“There’s a certain amount of pride among our age group in the language,” Simon said. But they understand that some of their contemporaries have returned to Gaoth Dobhair from other countries, and are not fluent. “It’s an uphill struggle for them and we have to accommodate them,” Simon said. He said sometimes people find a new appreciation for Irish when they leave the Gaeltacht. Or they find it when they are abroad and want to talk about people without being understood, Brídín said, and Simon laughed and nodded in agreement.

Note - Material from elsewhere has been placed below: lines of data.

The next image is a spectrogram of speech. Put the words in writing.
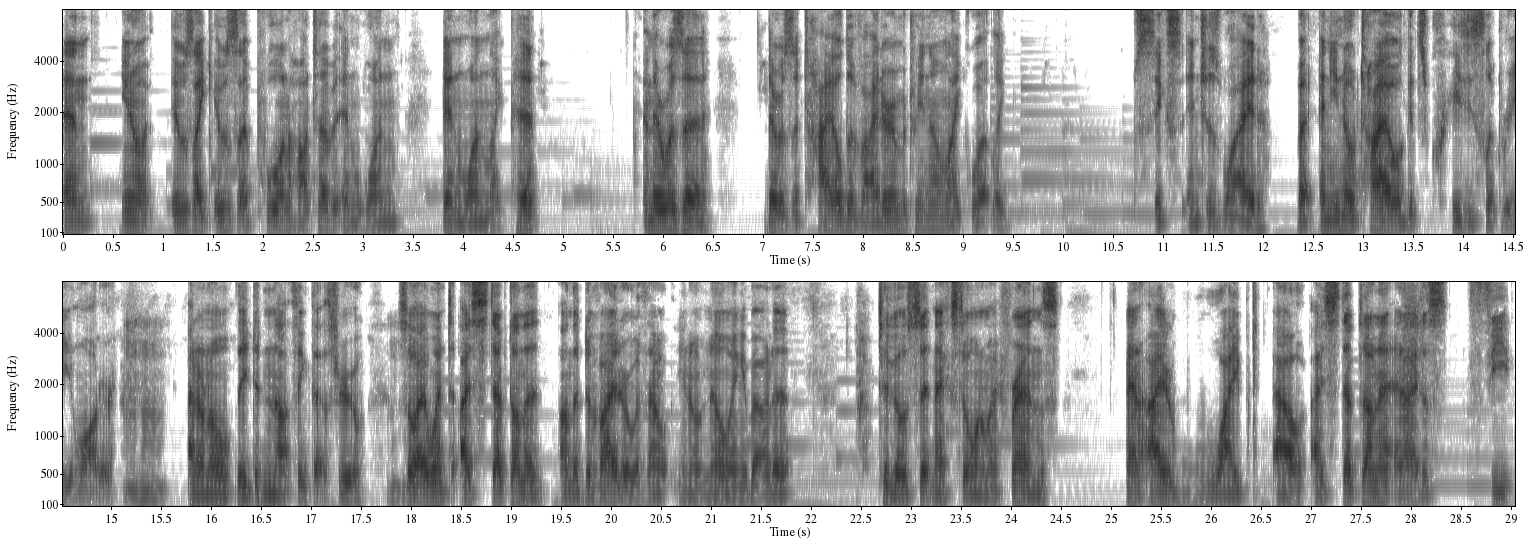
and you know it was like it was a pool and a hot tub in one in one like pit, and there was a there was a tile divider in between them, like what like six inches wide. But and you know tile gets crazy slippery in water. Mm-hmm. I don't know. They did not think that through. So I went. To, I stepped on the on the divider without you know knowing about it, to go sit next to one of my friends, and I wiped out. I stepped on it and I just feet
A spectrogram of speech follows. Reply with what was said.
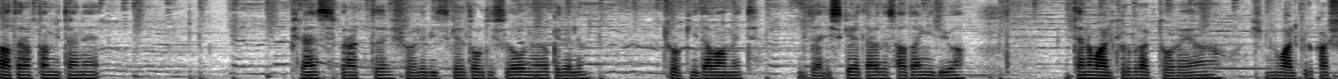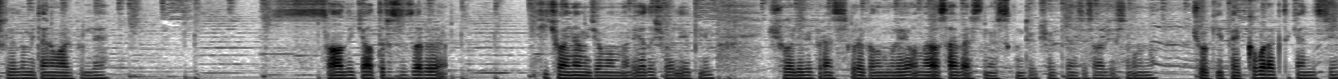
Sağ taraftan bir tane prens bıraktı. Şöyle bir iskelet ordusuyla onu yok edelim. Çok iyi devam et. Güzel iskeletler de sağdan gidiyor. Bir tane valkür bıraktı oraya. Şimdi valkürü karşılayalım bir tane valkürle. Sağdaki hatırsızları hiç oynamayacağım onları ya da şöyle yapayım. Şöyle bir prenses bırakalım buraya. Onlara hasar versinler sıkıntı yok. Şöyle prenses harcasın onu. Çok iyi. Pekka bıraktı kendisi.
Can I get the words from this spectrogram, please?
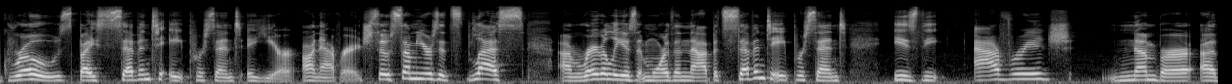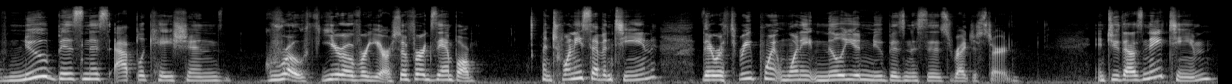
grows by 7 to 8% a year on average. So some years it's less, um, rarely is it more than that, but 7 to 8% is the average number of new business applications growth year over year. So, for example, in 2017, there were 3.18 million new businesses registered. In 2018,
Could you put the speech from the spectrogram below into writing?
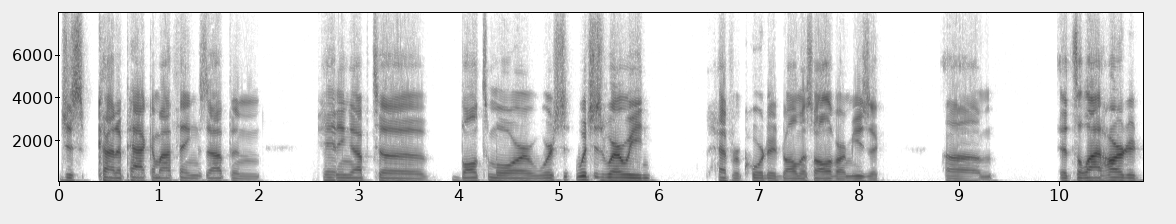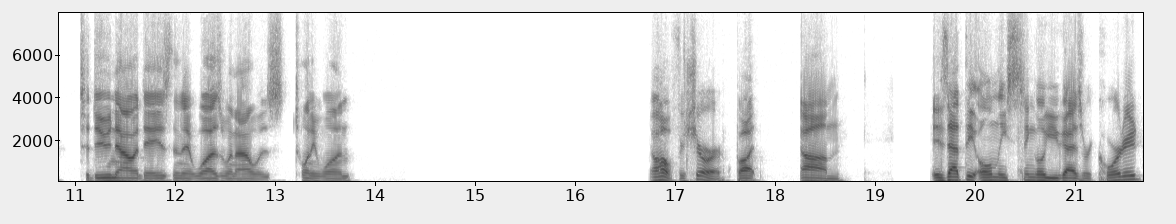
just kind of packing my things up and heading up to Baltimore, which which is where we have recorded almost all of our music. Um, it's a lot harder to do nowadays than it was when I was 21. Oh, for sure. But um is that the only single you guys recorded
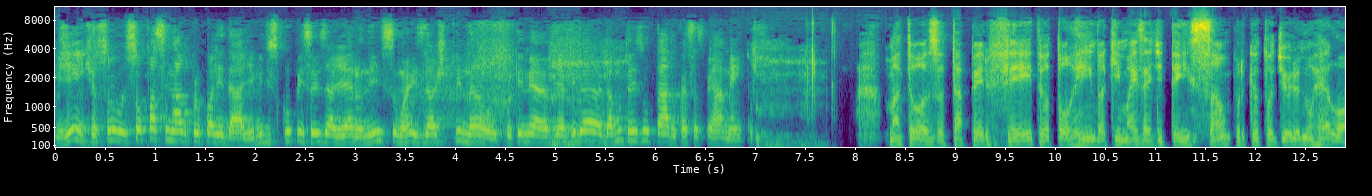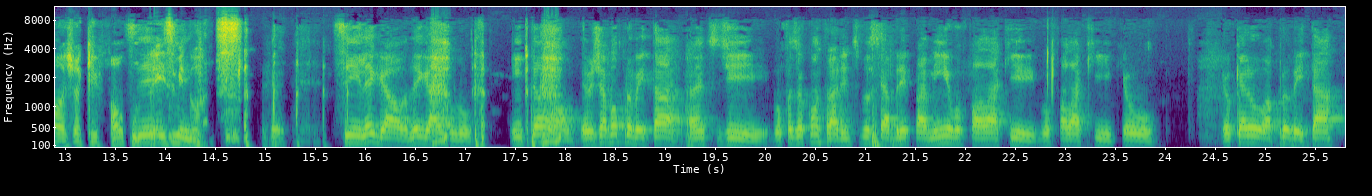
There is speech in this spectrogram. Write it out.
Gente, eu sou, eu sou fascinado por qualidade. Me desculpem se eu exagero nisso, mas acho que não, porque minha, minha vida dá muito resultado com essas ferramentas. Matoso, tá perfeito. Eu tô rindo aqui, mas é de tensão porque eu tô de olho no relógio aqui. Faltam sim, três sim. minutos. sim, legal, legal, Lu. Então, ó, eu já vou aproveitar antes de, vou fazer o contrário. Antes de você abrir para mim, eu vou falar aqui, vou falar aqui que eu eu quero aproveitar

Both appreciate the need for people to speak English. But they were passionate about the importance of promoting Irish.
Earlier this year when Conchúr Ó Giollagáin, head of the language planning unit at Acadamh na hOllscolaíochta Gaeilge, Co. na Gaillimhe, was at the pobalscoil, he said now was the time for change. “Hopefully some day we will come out of the economic recession, but linguistic crises don’t wait,” he said. “They have to be solved when they occur. Twenty years down the road will be too late.”

He described a stark future: “A laissez-faire attitude toward current policy endeavours will see the demise of the Gaeltacht as a linguistic and cultural entity,” Conchúr said.
Brídín and Simon remain hopeful about the future of Gaeltacht. Simon said that he does not think there will be much change in the Gaeltacht in 10 years’ time. He does not see a great surge, but he does not see a great decline, either. Though sometimes he wishes he were better able to help others to feel as passionately as he feels about the language.
Brídín spoke of a recent night at the local GAA, where about 80 per cent of the young people who signed in had signed their names in Irish. “It was good to see,” she said. She mentioned a 4-year-old girl whose first language was Irish and what had difficulties with English. Brídín knows the girl will learn English, but she was delighted to see a youngster so immersed in Irish.

“It lifts your spirits,” she said. And she says she will remain hopeful.
“You can’t get anywhere without hope,” Brídín said. “I hope people realise how precious it is to have our own language.”

Donegal Democrat – Carolyn Farrar
19 Lúnasa 2010